■ Exercise input ■
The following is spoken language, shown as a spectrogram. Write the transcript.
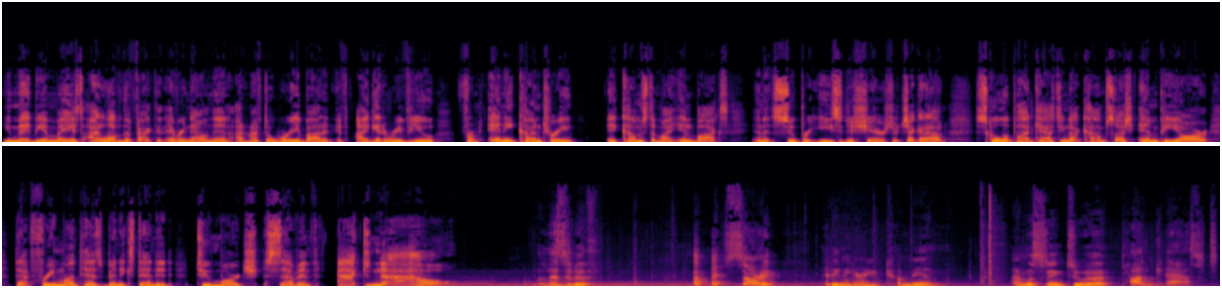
You may be amazed. I love the fact that every now and then I don't have to worry about it. If I get a review from any country, it comes to my inbox and it's super easy to share. So check it out. Schoolofpodcasting.com slash MPR. That free month has been extended to March 7th. Act now. Elizabeth, I'm sorry. I didn't hear you come in. I'm listening to a podcast.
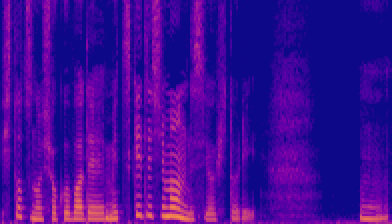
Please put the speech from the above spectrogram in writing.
一つの職場で見つけてしまうんですよ、一人。うん。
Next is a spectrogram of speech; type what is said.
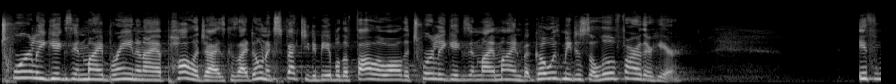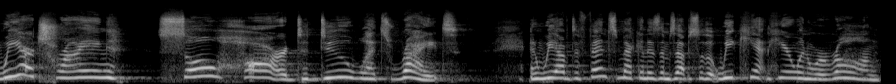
twirly gigs in my brain, and I apologize because I don't expect you to be able to follow all the twirly gigs in my mind, but go with me just a little farther here. If we are trying so hard to do what's right, and we have defense mechanisms up so that we can't hear when we're wrong,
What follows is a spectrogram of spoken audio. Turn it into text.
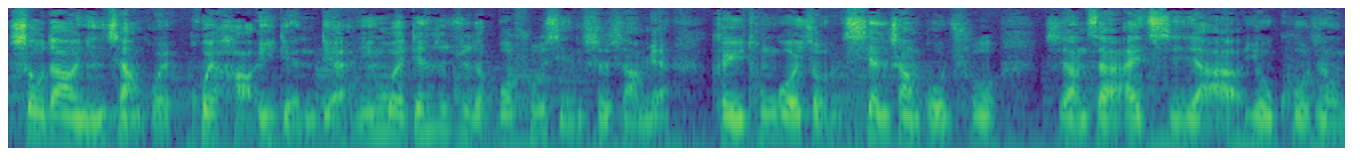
受到影响会会好一点点，因为电视剧的播出形式上面可以通过一种线上播出，像在爱奇艺啊、优酷这种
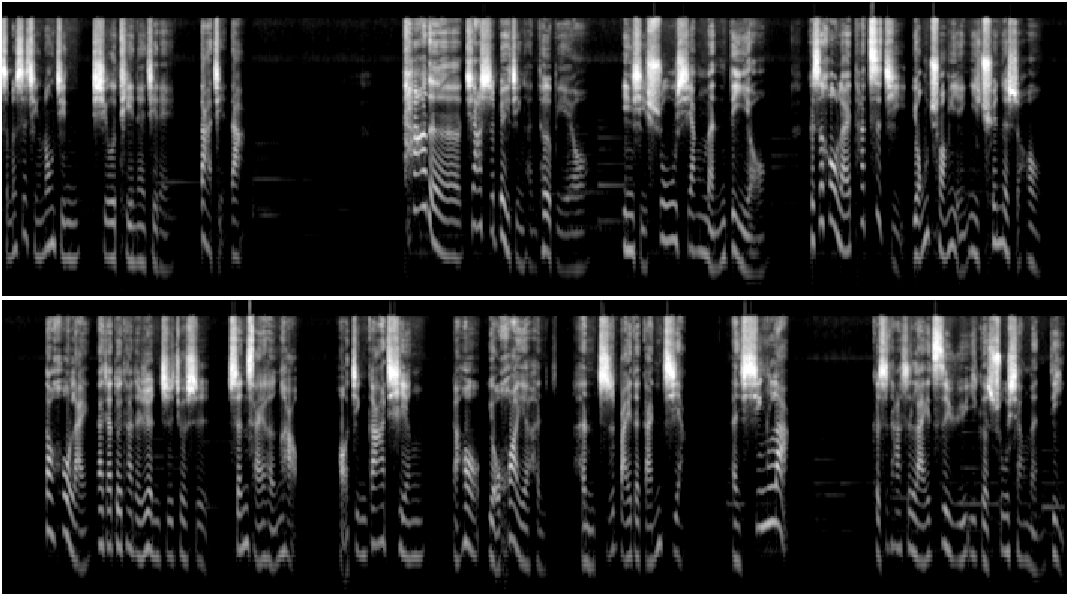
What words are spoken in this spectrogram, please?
什么事情弄金修挺的这个大姐大。他的家世背景很特别哦，因喜书香门第哦。可是后来他自己勇闯演艺圈的时候，到后来大家对他的认知就是身材很好，好金嘎青，然后有话也很很直白的敢讲，很辛辣。可是他是来自于一个书香门第，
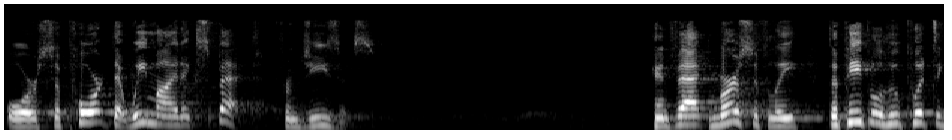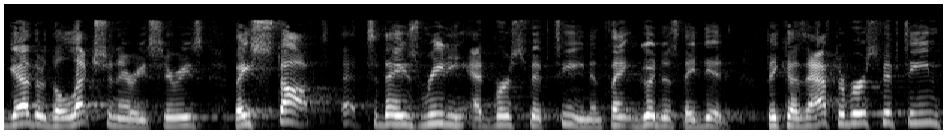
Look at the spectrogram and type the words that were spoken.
or support that we might expect from Jesus. In fact, mercifully, the people who put together the lectionary series, they stopped at today's reading at verse 15, and thank goodness they did. Because after verse 15,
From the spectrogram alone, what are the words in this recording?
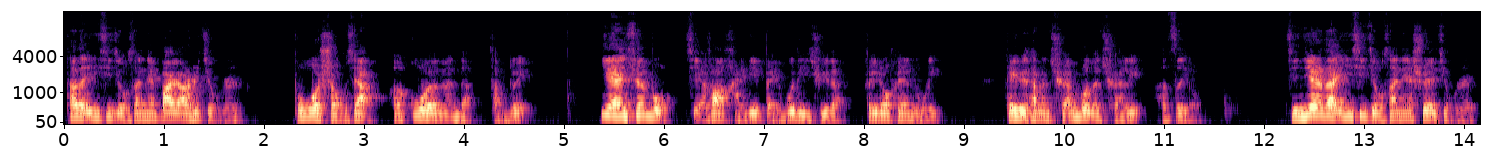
他在一七九三年八月二十九日，不顾手下和顾问们的反对，依然宣布解放海地北部地区的非洲黑人奴隶，给予他们全部的权利和自由。紧接着，在一七九三年十月九日，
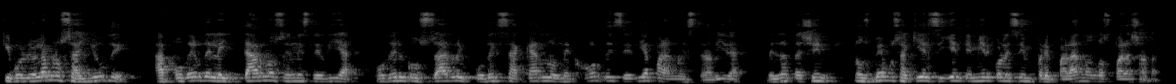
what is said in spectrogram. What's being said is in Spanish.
Que Boreolam nos ayude a poder deleitarnos en este día, poder gozarlo y poder sacar lo mejor de ese día para nuestra vida. Besat nos vemos aquí el siguiente miércoles en Preparándonos para Shabbat.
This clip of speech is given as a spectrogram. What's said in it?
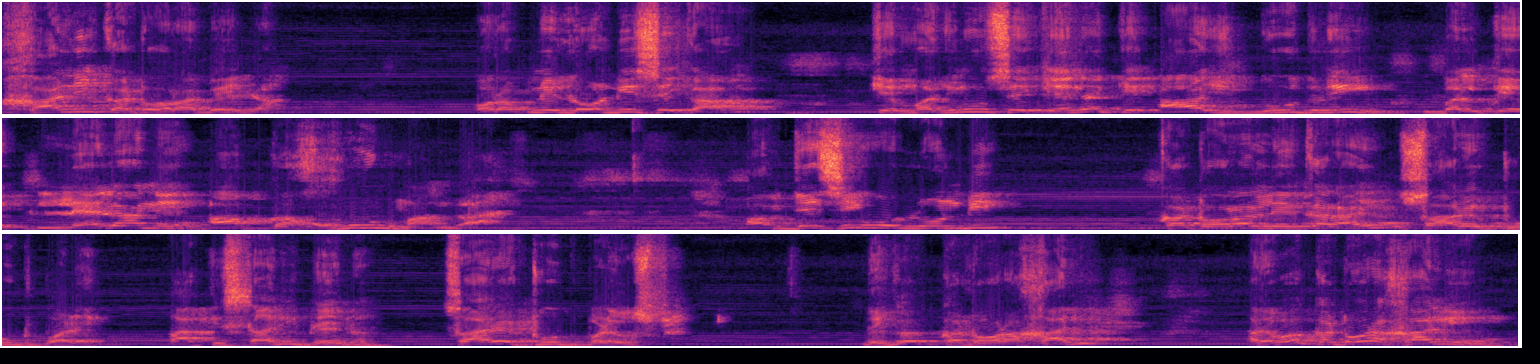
खाली कटोरा भेजा और अपनी लौंडी से कहा कि मजनू से कहना कि आज दूध नहीं, बल्कि लैला ने आपका खून मांगा है। अब जैसी वो लोंडी कटोरा लेकर आई, सारे टूट पड़े। पाकिस्तानी थे ना, सारे टूट पड़े उस पर। देखो, कटोरा खाली। अरे वाह, कटोरा खाली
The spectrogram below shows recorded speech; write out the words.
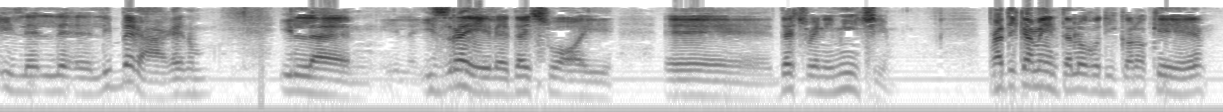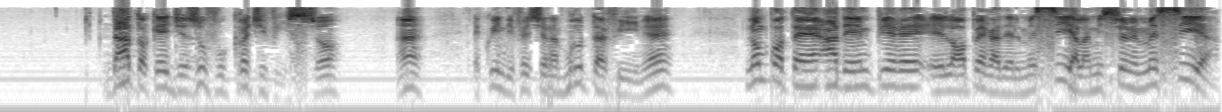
il, il, liberare Israele dai suoi, eh, dai suoi nemici. Praticamente loro dicono che, dato che Gesù fu crocifisso, eh, e quindi fece una brutta fine, non poté adempiere l'opera del Messia, la missione del Messia.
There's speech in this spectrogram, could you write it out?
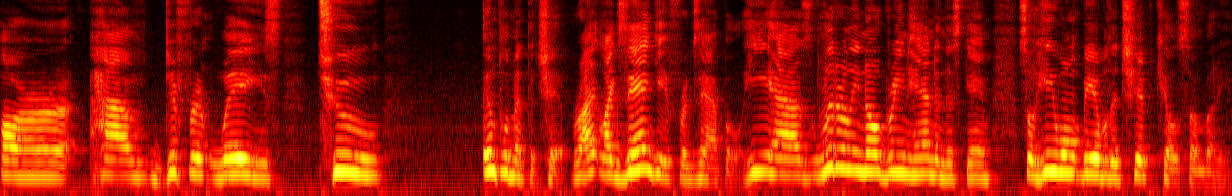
are have different ways to implement the chip, right? Like Zangief, for example, he has literally no green hand in this game, so he won't be able to chip kill somebody.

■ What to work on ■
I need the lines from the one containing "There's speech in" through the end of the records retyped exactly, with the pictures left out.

■ Response to this task ■
There's speech in this spectrogram, could you write it out?
are have different ways to implement the chip, right? Like Zangief, for example, he has literally no green hand in this game, so he won't be able to chip kill somebody.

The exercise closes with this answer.